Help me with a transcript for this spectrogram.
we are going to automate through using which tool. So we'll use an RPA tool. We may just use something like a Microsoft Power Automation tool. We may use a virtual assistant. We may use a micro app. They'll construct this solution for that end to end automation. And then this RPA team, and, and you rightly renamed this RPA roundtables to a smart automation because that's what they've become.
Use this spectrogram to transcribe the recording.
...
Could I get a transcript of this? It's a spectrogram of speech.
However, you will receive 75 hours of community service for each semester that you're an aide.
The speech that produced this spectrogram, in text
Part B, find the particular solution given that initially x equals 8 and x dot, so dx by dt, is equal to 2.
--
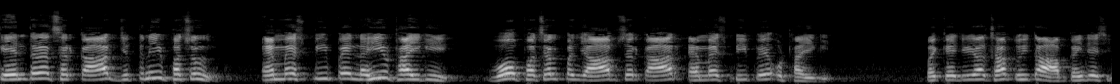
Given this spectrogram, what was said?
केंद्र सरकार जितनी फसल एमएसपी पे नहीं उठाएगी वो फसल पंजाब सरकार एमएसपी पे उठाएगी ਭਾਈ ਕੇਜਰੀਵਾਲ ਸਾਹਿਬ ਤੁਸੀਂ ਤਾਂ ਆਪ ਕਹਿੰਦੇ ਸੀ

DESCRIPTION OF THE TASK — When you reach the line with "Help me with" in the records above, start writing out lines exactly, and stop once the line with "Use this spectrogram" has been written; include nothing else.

ANSWER TO THE PROBLEM —
Help me with a transcript for this spectrogram.
we are going to automate through using which tool. So we'll use an RPA tool. We may just use something like a Microsoft Power Automation tool. We may use a virtual assistant. We may use a micro app. They'll construct this solution for that end to end automation. And then this RPA team, and, and you rightly renamed this RPA roundtables to a smart automation because that's what they've become.
Use this spectrogram to transcribe the recording.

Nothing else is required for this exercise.